We reject both argument that the language is last minute and that the change is difficult to calculate.  Language setting floors on increases has been discussed in the past, as a way to reach agreement and was present for the entire day’s bargaining session.   We believe that the changes in the amounts mandate changes in the language governing how the money is to be distributed in order to ensure transparency and accountability as well as fairness. The BOT team left the meeting with the statement that they were unsure what to do and if they should continue negotiations.

A Summary Table of the final offer and counteroffer for 5/10/2023 is provided below.  As you can see, we have come very close to an agreement, with only about $175,000 difference in total cost (roughly 0.09% of the bargaining unit faculty salary base.

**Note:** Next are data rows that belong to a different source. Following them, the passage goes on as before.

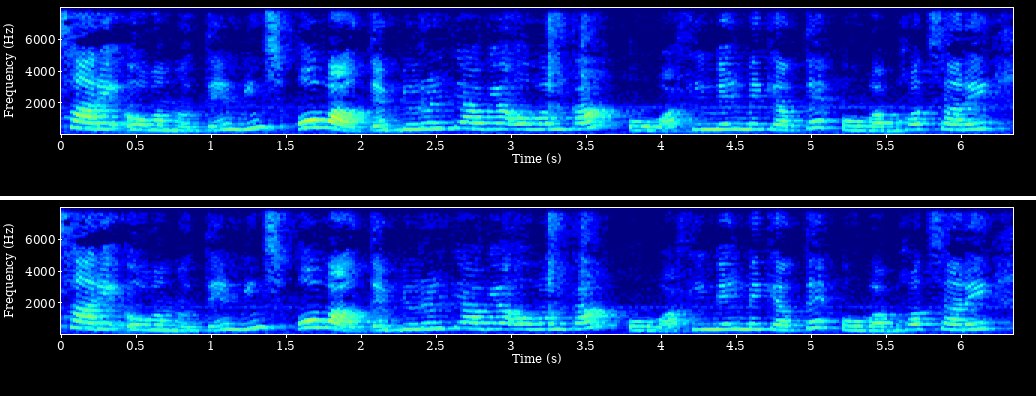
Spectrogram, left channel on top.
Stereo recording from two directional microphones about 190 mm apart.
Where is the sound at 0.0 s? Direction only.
Centre (ahead or behind).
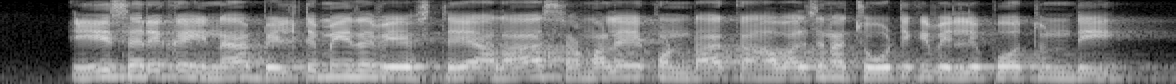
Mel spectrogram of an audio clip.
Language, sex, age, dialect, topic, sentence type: Telugu, male, 18-24, Utterandhra, agriculture, statement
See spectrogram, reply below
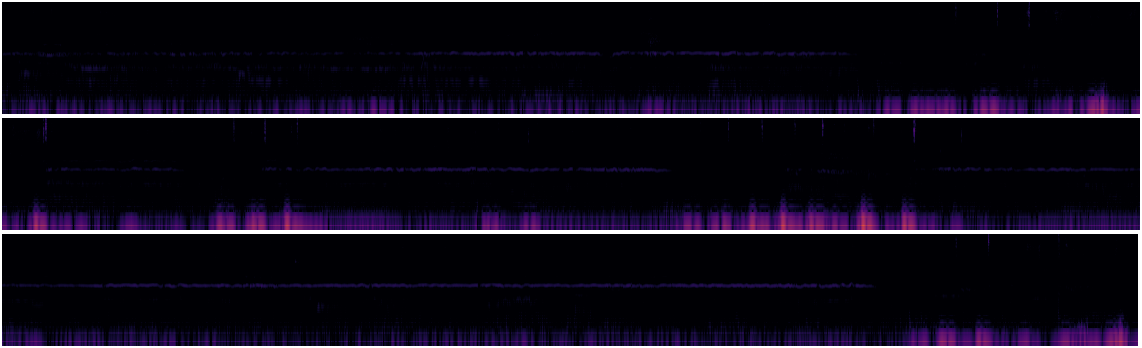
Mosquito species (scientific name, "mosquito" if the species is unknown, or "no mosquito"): Culex pipiens complex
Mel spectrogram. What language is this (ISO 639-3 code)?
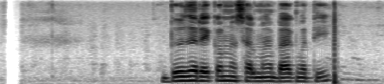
nep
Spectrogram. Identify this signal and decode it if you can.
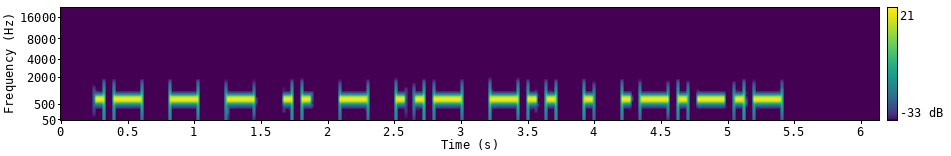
Morse code, heard as a keyed tone, about 17 wpm, 700 Hz. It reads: ATTITUDE.
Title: Sentences from Top 1300 Words 17wpm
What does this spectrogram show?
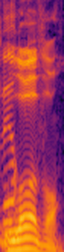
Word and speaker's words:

Summary Table
CategoryBOT OfferUFF-FSU Counteroffer
Promotions12% / 15%12% / 15%
SPI (Sustained Performance Increase)3.00%3.00%
With a minimum increase of $2,500
Department Merit0.75%0.75%
Dean’’ Discretionary Merit0.30%Deans’ merit increases that are more than 5% of the faculty member’s base salary shall require written justification from the Dean.0.30%Deans’ merit increases that are more than 53% of the faculty member’s base salary shall require written justification from the Dean. The deans shall inform all faculty in their college/school/unit of the precise criteria to be used for determining distribution of deans’ merit.
Market Equity$1,000,000
Divided $800,000 for tenured and tenure-track faculty, $200,000 for specialized faculty
Divided $800,000 for tenured and tenure-track faculty, $200,000 for specialized faculty
Administrative Discretionary Increase Up to 1.00%Up to 1.00%
Note:  Amounts for Performance, Department Merit, Deans’ Discretionary Merit, and Administrative Discretionary Increase are expressed as a percent of the salary base for in-unit faculty.  Other percentages refer to the increase in individuals’ salaries. 

We do not fully understand the objections expressed by the BOT team and trust that they will move forward and consider our counter proposal.  We look forward to continuing our discussion on Monday.

All the best,

Scott Hannahs, Specialized Faculty, Magnet Lab, and Jennifer Proffitt, Professor, Communication

Co-Chief Negotiators, UFF-FSU

Bookmark the permalink.

Comments are closed.